Report from America: More from Hot Springs

By August 6, 2005Report from America

report.jpgA very interesting agenda at the Council of Manufacturing Associations meeting these last few days. Charlie Cook, a guy with great insight, political common sense and a near-encyclopedic mind provided some pithy commentary after dinner on Friday. He talked a bit about

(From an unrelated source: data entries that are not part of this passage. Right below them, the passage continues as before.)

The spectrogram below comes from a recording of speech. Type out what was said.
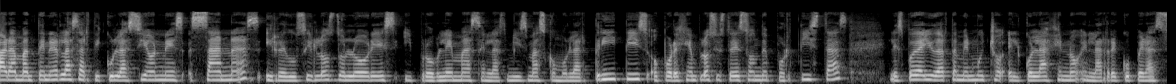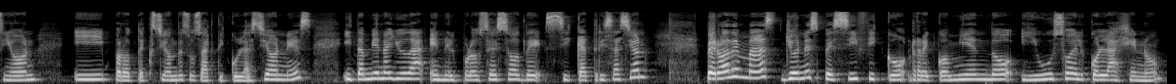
para mantener las articulaciones sanas y reducir los dolores y problemas en las mismas como la artritis o por ejemplo si ustedes son deportistas les puede ayudar también mucho el colágeno en la recuperación y protección de sus articulaciones y también ayuda en el proceso de cicatrización. Pero además yo en específico recomiendo y uso el colágeno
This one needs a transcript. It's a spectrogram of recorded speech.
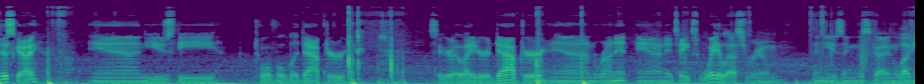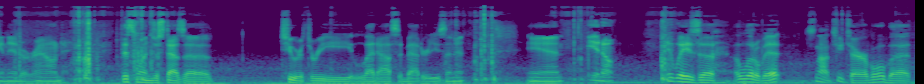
this guy and use the 12 volt adapter cigarette lighter adapter and run it and it takes way less room than using this guy and lugging it around this one just has a two or three lead acid batteries in it and you know it weighs a, a little bit it's not too terrible but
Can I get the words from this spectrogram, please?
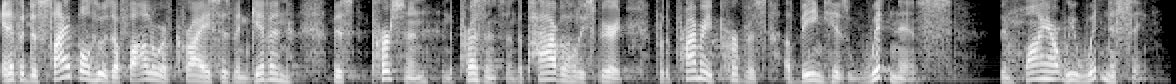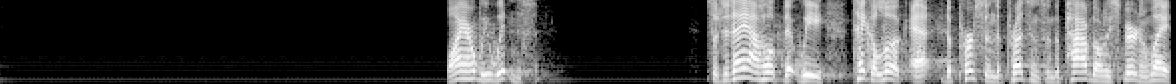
And if a disciple who is a follower of Christ has been given this person and the presence and the power of the Holy Spirit for the primary purpose of being his witness, then why aren't we witnessing? Why aren't we witnessing? So today, I hope that we take a look at the person, the presence, and the power of the Holy Spirit in a way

the special election just held in Ohio-2 to replace Rob Portman, recently named to be US Trade Representative. The race proved unexpectedly close for the eventual Republican winner in a heavily-Republican district. Other pundits have pointed out that the Democrats wanted to beat the President’s candidate worse than the Republicans wanted to defeat the Democrat. However, Cook’s view was that this race was probably 75% about Ohio politics but that the other 25% was about national politics and is a warning to national Republicans in a way that early or out-of-cycle races can serve as a harbinger for the later elections.

As for the politics of 2008, on the Democrat side, he described it like the NCAA brackets, with Hillary Clinton in a bye (he spelled it so as not to confuse it with “Bayh”) and folks like Indiana Sen. Evan Bayh, Virginia Governor Mark Warner and others slugging it out in the other bracket for the right to challenge Hillary. He noted a recent poll of Democrats that showed Sen. Clinton the favorite of some 35%, with Bayh and Warner in at single digits. However, he pointed out that Sen. Clinton has a virtual 100% name recognition among Democrats, and she is well-known, so the 35% number, in his view, wasn’t necessarily good news for her Presidential ambitions. He guessed that Democratic voters’ biggest fear is electability, i.e., whether she can win a general election.

On the Republican side, he talked about Sen. John McCain and noted a recent National Journal poll that actually showed another Virginian, Sen. George Allen, ahead of McCain after a complex weighting of the results. He also mentioned Sen. Chuck Hagel of Nebraska as a potential contender.

Incredibly, the election of 2008 is the first time since 1928 without an incumbent President or Vice President running for President. it throws the field wide-open, in his view, and will make for some interesting times. Clearly, the election of 2008 is well under way.